Instead of answering this ourselves, here are some insights from a few of the best project managers we know.
Stamina – "My previous mentor called project management a 'sink or swim' role. Most days are fast-moving. Some projects have a high volume of work associated with it. You have to be able to give it all you have and then a little more. Be adaptive, not reactive. Or as Dory says, 'just keep swimming!'" ~ LinguaLinx project manager Lily Kahrs
Prioritizing – "You have to plan your day around knowing what's going to take you longer, but leave enough time for the tasks that come up throughout the day. Time management goes hand in hand with prioritizing. Be proactive and communicate early and often. There's no harm in following up." ~ LinguaLinx project manager Andrew Slawsky
Multitasking – "Most tasks are time-sensitive and concurrent, meaning that you have to stay on top of everything throughout an average day. It's easy to get overwhelmed when there are many moving pieces, so it's important to take each task one at a time so as not to get stressed." ~ LinguaLinx project manager Allison Saillard
Staying Organized – "Utilize a live tracker that can be filtered by the due date, client, etc. This way, you can see all projects and manage your time. Another sure way to stay organized is to ask your questions ahead of time to ensure the project runs smoothly and is completed on time." ~ LinguaLinx project manager Jolene Marble
Getting started with LinguaLinx is as simple as the click of a button; we work hard to make our process as convenient and enjoyable as possible. In preparation of your project, there are a number of steps you can take to further ensure its timely (and cost-effective!) success.
Submit your content in Word or Excel files—screenshots or other file formats can take more time to process.
Plan ahead and skip the rush—rush fees caused by immediate or tight timeframes can add unnecessary expense to your project.
Send the final version—submitting a complete file will allow us to provide you with an accurate estimate and timeframe.
One file is best—by consolidating all your elements into one document, you are allowing our team to be more efficient and cost-effective
Don’t send duplicate materials—multiple copies of the same document can cause confusion and delay work, especially if your project requires multiple translators.
Create a translation glossary—this useful tool includes a list of all the key terms, definitions, and preferred translations for your brand.

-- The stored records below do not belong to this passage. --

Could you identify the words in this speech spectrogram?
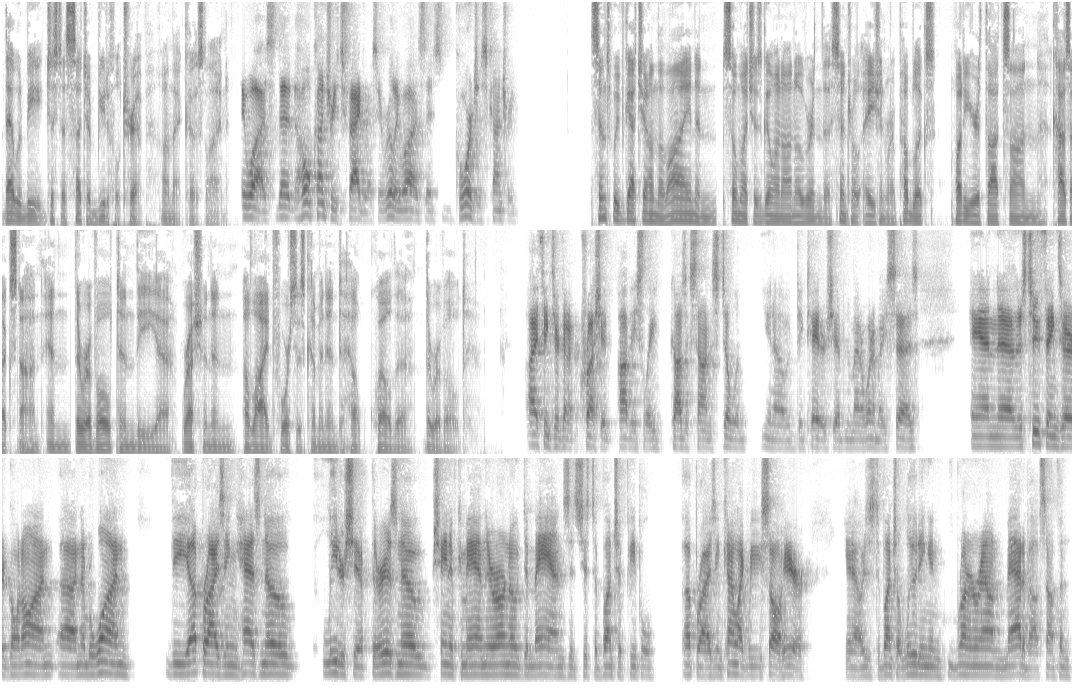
That would be just a, such a beautiful trip on that coastline. It was. The, the whole country is fabulous. It really was. It's gorgeous country. Since we've got you on the line and so much is going on over in the Central Asian republics, what are your thoughts on Kazakhstan and the revolt and the uh, Russian and allied forces coming in to help quell the, the revolt? I think they're going to crush it. Obviously, Kazakhstan is still a you know dictatorship, no matter what anybody says. And uh, there's two things that are going on. Uh, number one, the uprising has no leadership. There is no chain of command. There are no demands. It's just a bunch of people uprising, kind of like we saw here. You know, just a bunch of looting and running around mad about something,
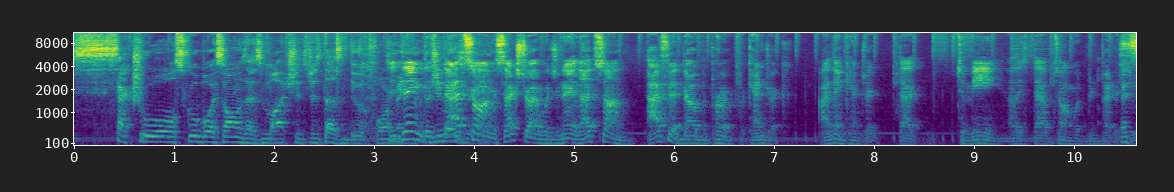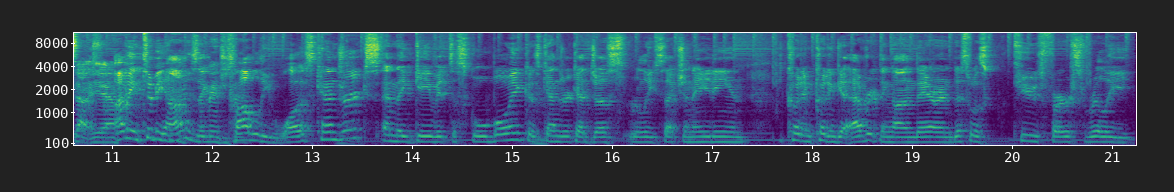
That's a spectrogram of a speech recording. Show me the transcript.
sexual schoolboy songs as much. It just doesn't do it for The me. thing, that, Jhené's that great. song, Sex Drive with Jhené, that song, I feel like that would be perfect for Kendrick. I think Kendrick, that to me, at least that song would have been better. It's not, yeah. I mean, to be honest, That'd it probably was Kendrick's, and they gave it to Schoolboy because mm. Kendrick had just released Section 80 and couldn't couldn't get everything on there. And this was Q's first really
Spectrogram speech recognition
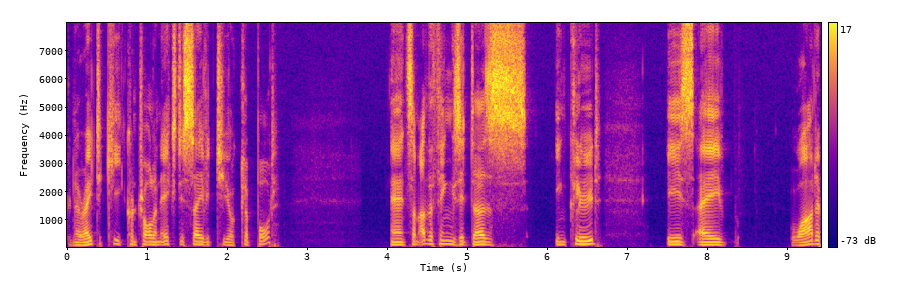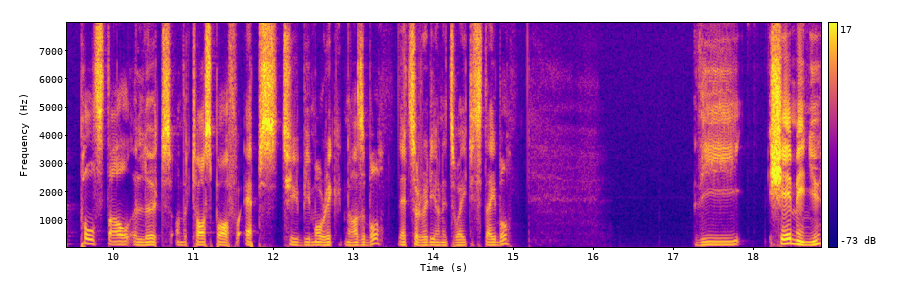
narrator key, Control and X to save it to your clipboard. And some other things it does include is a wider pull style alert on the taskbar for apps to be more recognizable. That's already on its way to stable. The share menu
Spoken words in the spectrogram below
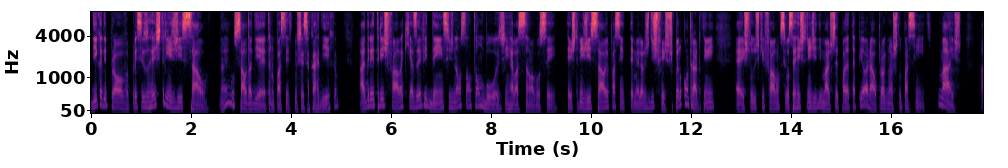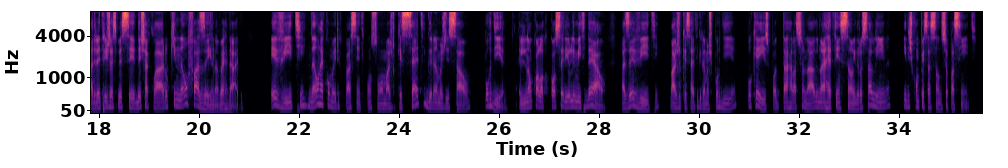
Dica de prova: preciso restringir sal, né? o sal da dieta no paciente com insuficiência cardíaca. A diretriz fala que as evidências não são tão boas em relação a você restringir sal e o paciente ter melhores desfechos. Pelo contrário, tem é, estudos que falam que se você restringir demais, você pode até piorar o prognóstico do paciente. Mas a diretriz da SBC deixa claro o que não fazer, na verdade. Evite, não recomende que o paciente consuma mais do que 7 gramas de sal por dia. Ele não coloca qual seria o limite ideal, mas evite mais do que 7 gramas por dia, porque isso pode estar relacionado na retenção hidrossalina e descompensação do seu paciente.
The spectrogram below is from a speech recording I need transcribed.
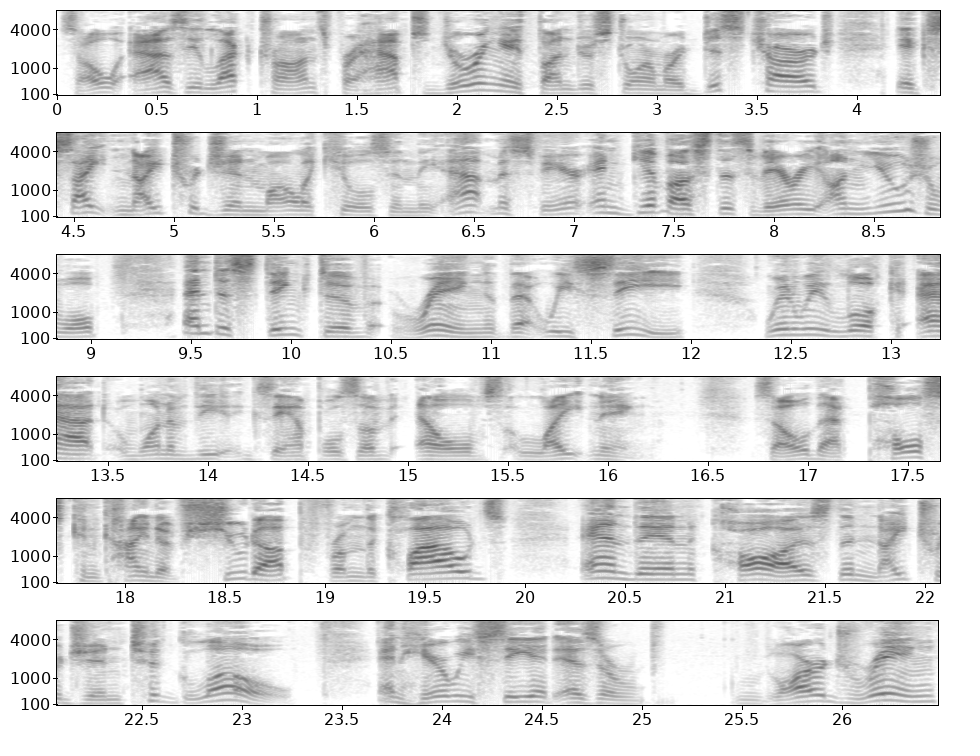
So as electrons perhaps during a thunderstorm or discharge excite nitrogen molecules in the atmosphere and give us this very unusual and distinctive ring that we see when we look at one of the examples of elves lightning. So that pulse can kind of shoot up from the clouds and then cause the nitrogen to glow. And here we see it as a large ring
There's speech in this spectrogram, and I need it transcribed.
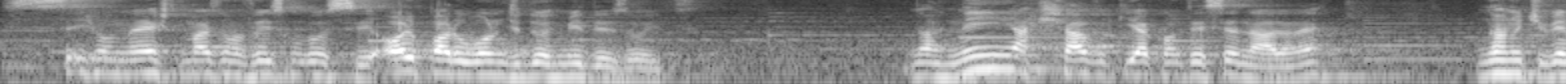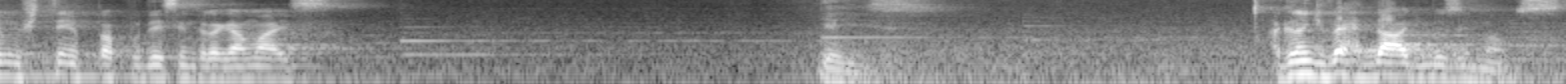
Seja honesto mais uma vez com você. Olhe para o ano de 2018. Nós nem achávamos que ia acontecer nada, né? Nós não tivemos tempo para poder se entregar mais. E é isso. A grande verdade, meus irmãos,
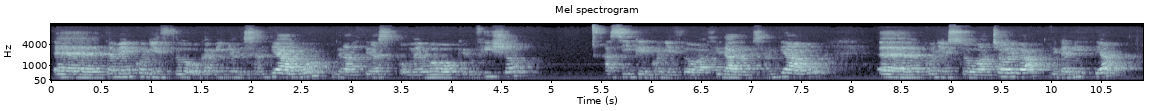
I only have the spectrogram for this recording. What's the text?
Eh, tamén coñezo o Camiño de Santiago, gracias ao meu avó que o fixo, así que coñezo a cidade de Santiago, eh, coñezo a Choiva de Galicia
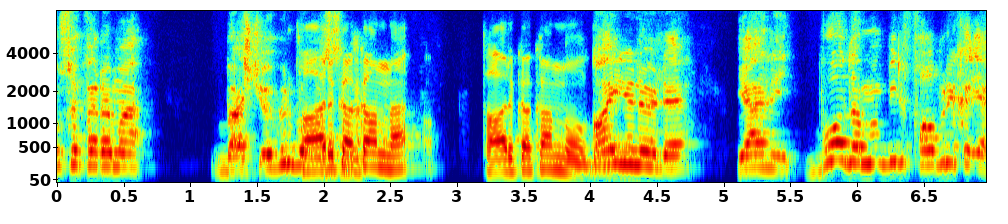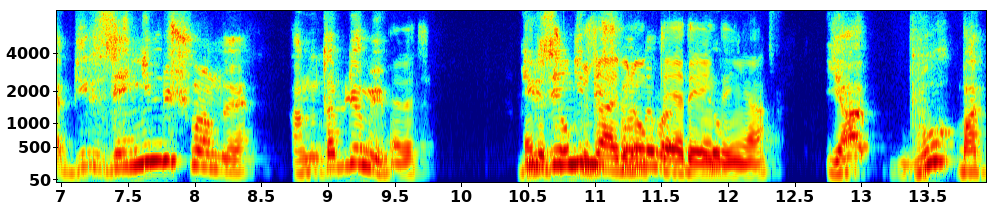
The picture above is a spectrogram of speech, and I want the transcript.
bu sefer ama başka öbür Tarık babasına. Akan'la Tarık Akan'la oldu. Aynen öyle. Yani bu adamın bir fabrika, yani bir zengin düşmanlığı. Anlatabiliyor muyum? Evet. Bir çok zengin güzel bir noktaya var. değindin ya. Ya bu bak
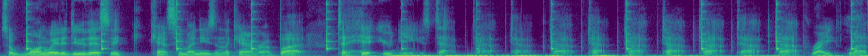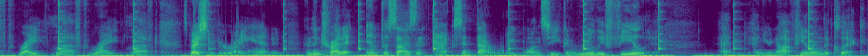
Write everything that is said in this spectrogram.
So one way to do this, I can't see my knees in the camera, but to hit your knees, tap, tap, tap, tap, tap, tap, tap, tap, tap, tap, right, left, right, left, right, left, especially if you're right-handed. And then try to emphasize and accent that right one so you can really feel it and, and you're not feeling the click.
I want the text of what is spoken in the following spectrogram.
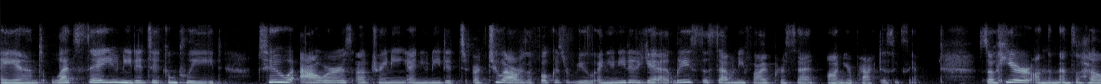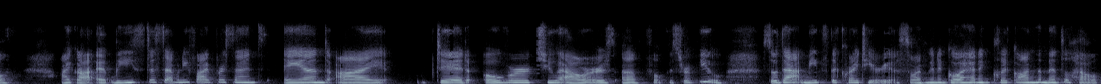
And let's say you needed to complete two hours of training and you needed to, or two hours of focus review and you needed to get at least a 75% on your practice exam. So here on the mental health, I got at least a 75% and I did over two hours of focus review. So that meets the criteria. So I'm going to go ahead and click on the mental health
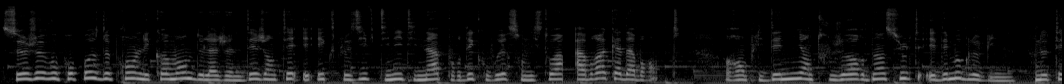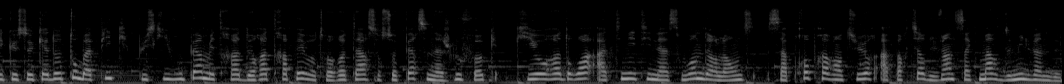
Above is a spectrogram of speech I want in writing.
Ce jeu vous propose de prendre les commandes de la jeune déjantée et explosive Tinitina pour découvrir son histoire abracadabrante rempli d'ennemis en tout genre, d'insultes et d'hémoglobine. Notez que ce cadeau tombe à pic puisqu'il vous permettra de rattraper votre retard sur ce personnage loufoque qui aura droit à Tinitinas Wonderlands, sa propre aventure à partir du 25 mars 2022.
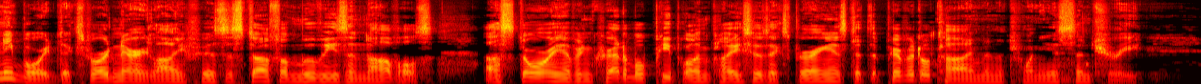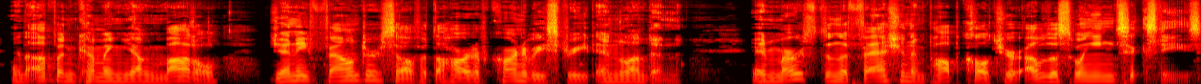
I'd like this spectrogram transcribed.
Jenny Boyd's extraordinary life is the stuff of movies and novels, a story of incredible people and places experienced at the pivotal time in the 20th century. An up and coming young model, Jenny found herself at the heart of Carnaby Street in London, immersed in the fashion and pop culture of the swinging 60s.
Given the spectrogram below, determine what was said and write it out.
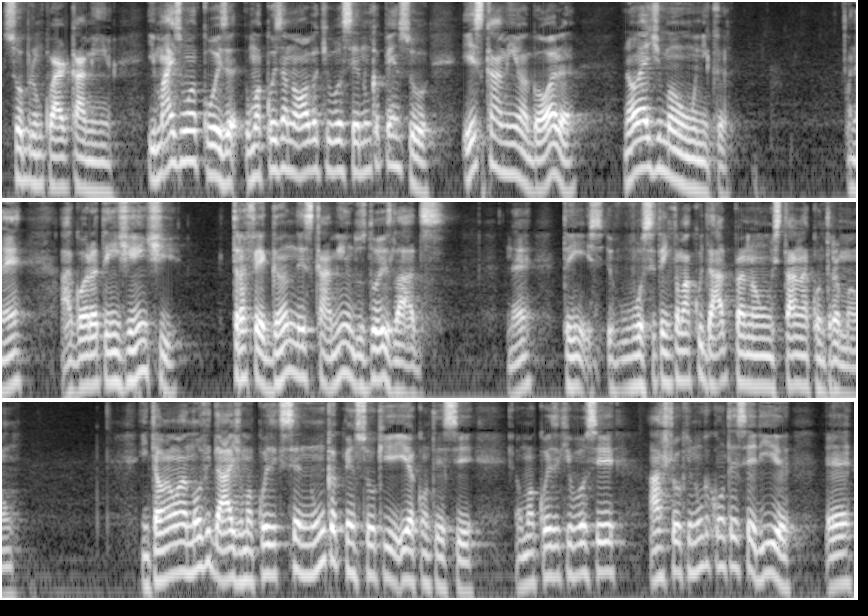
sobre um quarto caminho. E mais uma coisa, uma coisa nova que você nunca pensou. Esse caminho agora não é de mão única, né? Agora tem gente trafegando nesse caminho dos dois lados, né? Tem, você tem que tomar cuidado para não estar na contramão. Então é uma novidade, uma coisa que você nunca pensou que ia acontecer. É uma coisa que você achou que nunca aconteceria. é,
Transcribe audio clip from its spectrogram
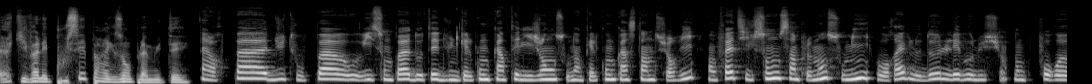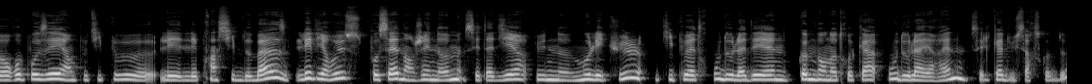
euh, qui va va les pousser par exemple à muter? Alors pas du tout, pas ils sont pas dotés d'une quelconque intelligence ou d'un quelconque instinct de survie. En fait, ils sont simplement soumis aux règles de l'évolution. Donc pour euh, reposer un petit peu euh, les, les principes de base, les virus possèdent un génome, c'est-à-dire une molécule qui peut être ou de l'ADN comme dans notre cas ou de l'ARN, c'est le cas du SARS-CoV-2.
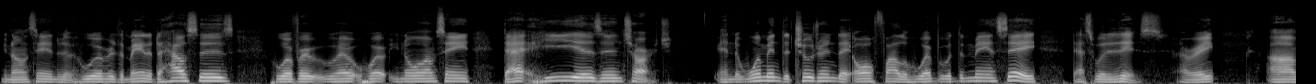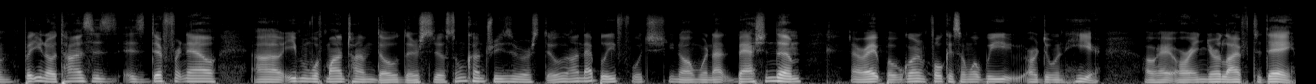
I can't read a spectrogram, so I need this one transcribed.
You know what I'm saying? Whoever the man of the house is, whoever, whoever, whoever you know what I'm saying, that he is in charge. And the women, the children, they all follow whoever what the man say. That's what it is. All right. Um, but you know, times is is different now. Uh, even with modern time, though, there's still some countries who are still on that belief, which you know we're not bashing them. All right, but we're going to focus on what we are doing here, okay, or in your life today,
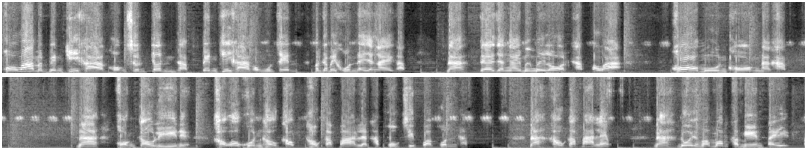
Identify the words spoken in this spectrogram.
เพราะว่ามันเป็นขี้ข้าของเซินเจิ้นครับ เป็นขี้ข้าของมูนเซนมันจะไม่ขนได้ยังไงครับ นะ แต่ยังไงมึงไม่รอดครับ เพราะว่า ข้อมูลของนะครับนะของเกาหลีเนี่ยเขาเอาคนเขาเขาเขากลับบ้านแล้วครับหกสิบกว่าคนครับนะเขากลับบ้านแล้วนะโดยเฉพาะมอบเขมรไปไป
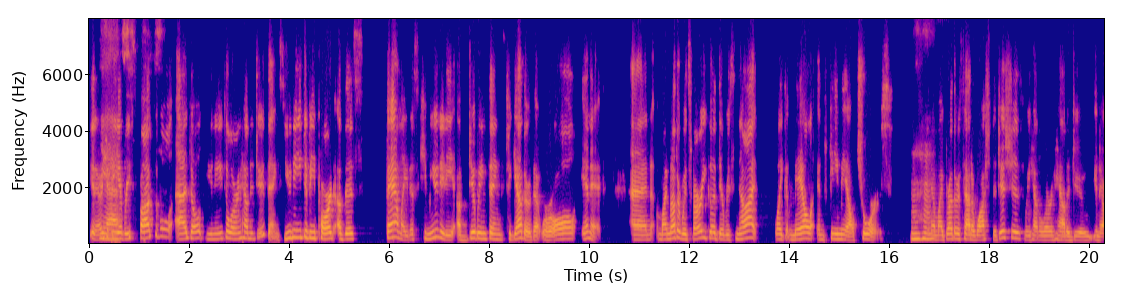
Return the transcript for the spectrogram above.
You know, yes. to be a responsible adult, you need to learn how to do things. You need to be part of this family, this community of doing things together that we're all in it. And my mother was very good. There was not like male and female chores. Mm-hmm. You know, my brothers had to wash the dishes. We had to learn how to do, you know,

The glossary will help guide your linguist on the proper way to represent your company and materials.
Never let the process overwhelm you. LinguaLinx is your translation partner, and we will always be there to ensure your project is done exactly the way you need it. We are humans connecting humans.
Get it done right the first time. Our Translation, Editing, and Proofreading (TEP) process provides multiple touch points throughout the translation project to ensure your work is done correctly and quickly!